[Extracted information Boundary: Start]

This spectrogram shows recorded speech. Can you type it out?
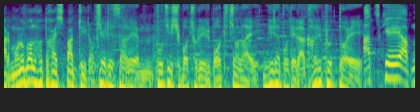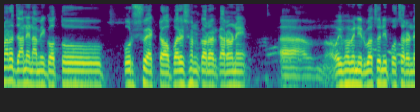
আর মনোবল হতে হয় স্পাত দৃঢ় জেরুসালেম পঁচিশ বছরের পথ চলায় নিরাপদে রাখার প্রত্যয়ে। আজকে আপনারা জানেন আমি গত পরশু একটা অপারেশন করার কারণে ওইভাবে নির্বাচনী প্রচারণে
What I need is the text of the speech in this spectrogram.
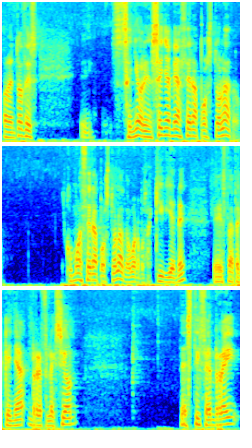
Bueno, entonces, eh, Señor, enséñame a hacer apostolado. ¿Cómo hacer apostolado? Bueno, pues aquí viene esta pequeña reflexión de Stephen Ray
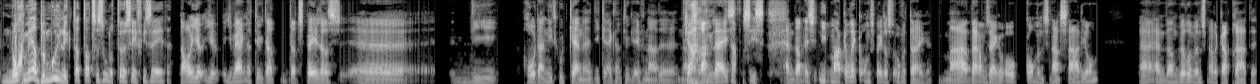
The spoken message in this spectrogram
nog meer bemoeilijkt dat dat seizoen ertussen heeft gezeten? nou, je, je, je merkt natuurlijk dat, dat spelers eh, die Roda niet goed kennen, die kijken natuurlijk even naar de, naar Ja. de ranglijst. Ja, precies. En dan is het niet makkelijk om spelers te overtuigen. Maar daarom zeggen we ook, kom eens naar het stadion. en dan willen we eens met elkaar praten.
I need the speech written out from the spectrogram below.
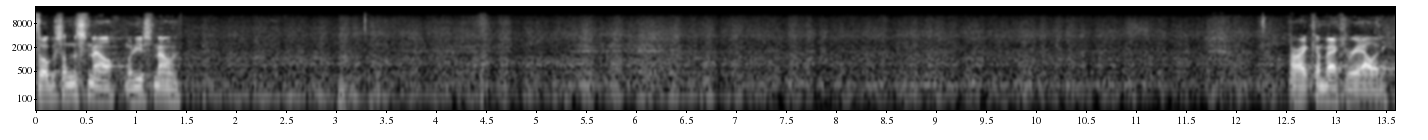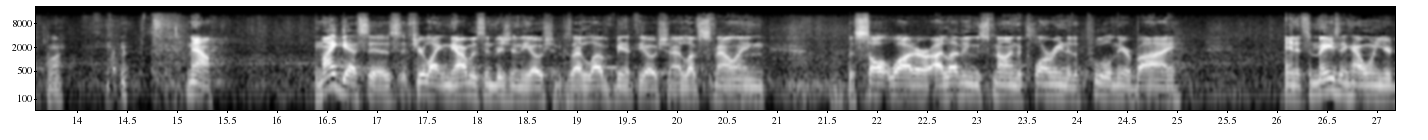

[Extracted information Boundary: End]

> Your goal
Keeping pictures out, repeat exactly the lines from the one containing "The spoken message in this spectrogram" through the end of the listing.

> Answer section
The spoken message in this spectrogram
nog meer bemoeilijkt dat dat seizoen ertussen heeft gezeten? nou, je, je, je merkt natuurlijk dat, dat spelers eh, die Roda niet goed kennen, die kijken natuurlijk even naar de, naar Ja. de ranglijst. Ja, precies. En dan is het niet makkelijk om spelers te overtuigen. Maar daarom zeggen we ook, kom eens naar het stadion. en dan willen we eens met elkaar praten.
I need the speech written out from the spectrogram below.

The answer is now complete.